• Daniel Carpenter


January 14, 2024, Paper: "Observers and practitioners of artificial intelligence (AI) have conjectured the possibility of catastrophic risks associated with its emergence and development, risks that have led some to propose an FDA-style licensing regime for AI. In this essay I explore the applicability of approval regulation – that is, a model of product introduction that combines experimental minima with government licensure conditioned partially or fully upon that experimentation – to the regulation of frontier AI. There are a number of reasons to believe that approval regulation, simplistically applied, would be inapposite for frontier AI risks. Domains of weak fit include the difficulty of defining the regulated “product,” the presence of Knightian uncertainty or deep ambiguity about harms from AI, the potentially transmissible nature of risks, and the potential for massively distributed production of foundation models with minimal observability of production.
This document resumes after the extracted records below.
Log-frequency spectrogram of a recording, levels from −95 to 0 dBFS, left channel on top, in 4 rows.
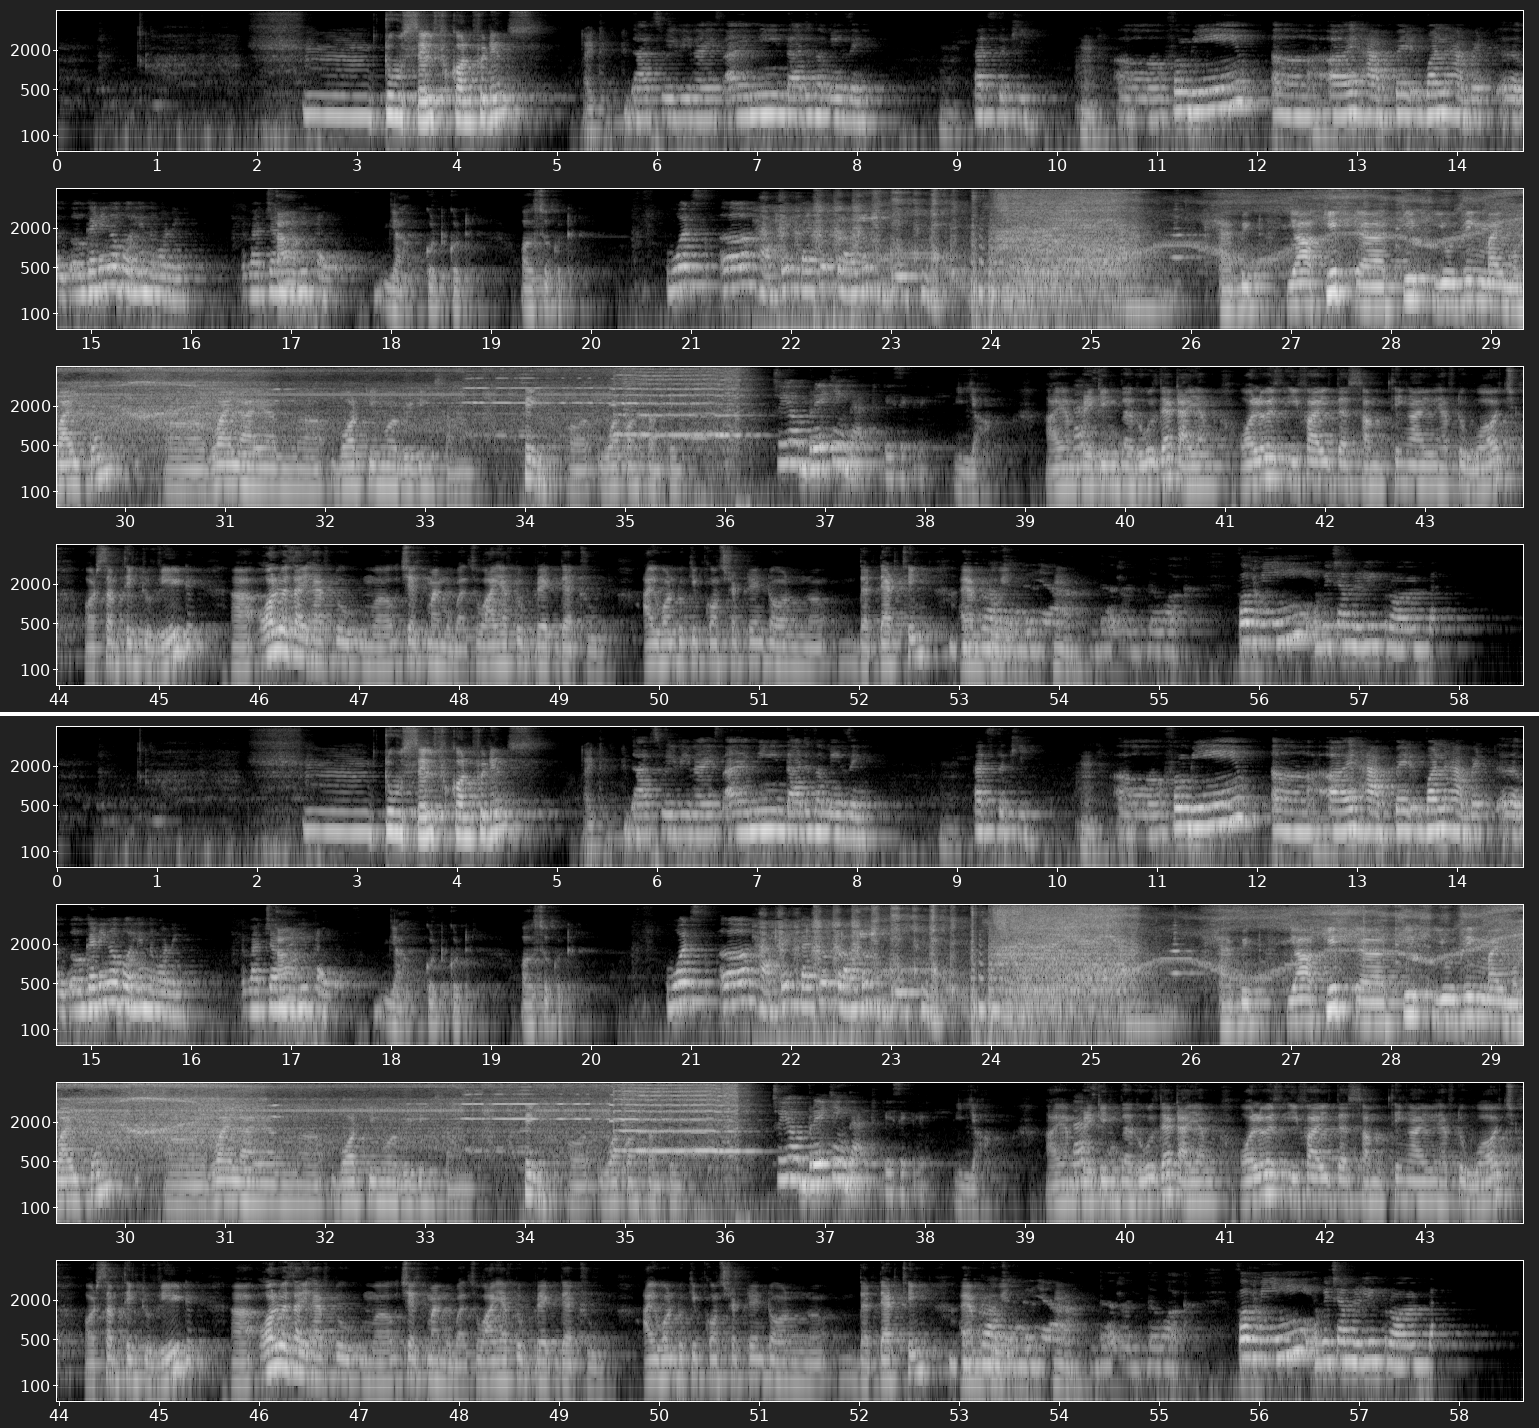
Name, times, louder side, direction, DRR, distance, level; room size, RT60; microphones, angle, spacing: voice 1, 2.1-4.7 5.3-5.6 8.8-9.0 10.2-10.4 12.5-12.7 16.8-17.1 17.8-18.8 19.3-19.7 25.1-25.9 26.1-30.0 30.4-33.5 34.0-35.6 38.3-38.6 39.2-43.9 44.3-45.4 45.7-49.5 49.8-52.7 53.0-53.5 53.9-54.2, equal, ahead, 1.3 m, -29 dB
voice 2, 5.7-8.2 9.2-9.8 10.6-16.0 16.5-17.5 20.8-23.6 36.5-38.0 39.4-39.9 53.0-55.3 55.8-57.7, right 3 dB, 45° right, 0.6 m, -28 dB
sound 1, 21.6-36.1, right 4 dB, 60° right, 1.5 m, -31 dB
20.0 x 7.1 x 5.5 m
head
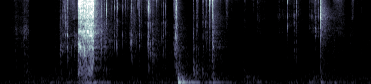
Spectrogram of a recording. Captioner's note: tape unrolling sound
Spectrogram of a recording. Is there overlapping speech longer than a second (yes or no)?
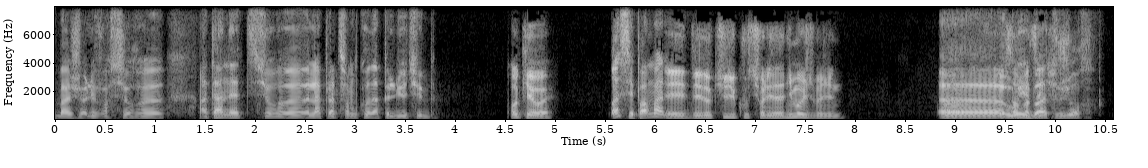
yes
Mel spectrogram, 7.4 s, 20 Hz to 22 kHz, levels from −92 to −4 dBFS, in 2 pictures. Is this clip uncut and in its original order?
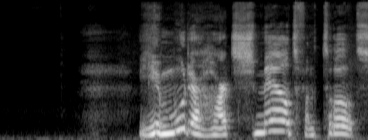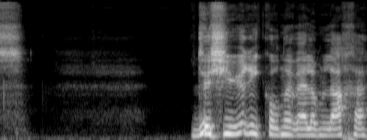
yes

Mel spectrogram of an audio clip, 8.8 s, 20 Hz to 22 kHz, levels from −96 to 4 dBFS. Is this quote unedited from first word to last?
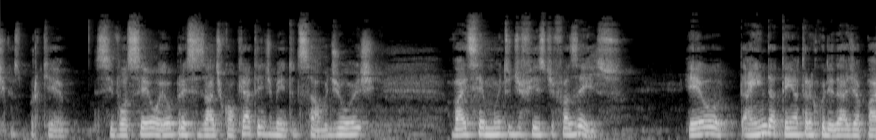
yes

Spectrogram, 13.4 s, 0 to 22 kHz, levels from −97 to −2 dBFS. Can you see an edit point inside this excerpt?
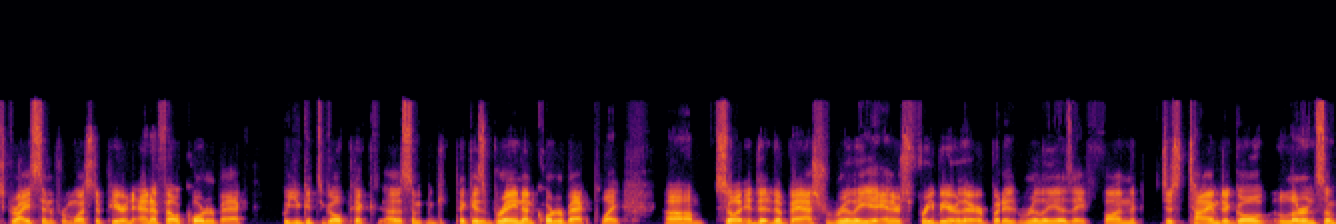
yes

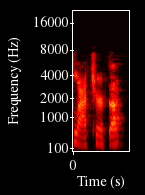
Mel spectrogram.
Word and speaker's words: Lacher: It's Lacher. Lacher. Thank you. Lacher. So we thank everyone for joining us today. We hope you found this information useful. And we look forward to having Dr. Lacher come back in the future.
I consider four themes for future theoretical and empirical research: (1) the proper mix of approval regulation and other models such as liability or intellectual property regimes; (2) the possibility that deep ambiguity or Knightian uncertainty may require a kind of speculative pathology in which conjecturing scenarios is at least as important as placing probabilities upon them, in part because of the Lucretius problem; (3) the likely structure of industry and foundation-model generation, as the feasibility of approval regulation is higher with fewer producers, and much of the future of AI regulation may consist in labs and models monitoring one another; and (4) the possibility of community option value in the incremental development of AI regulation (including approval regulation), as regulatory policies may be more reversible in AI than in other settings, experimentation generates important public goods, and regulatory learning by doing is likely to be a property of any portfolio of policies in this arena."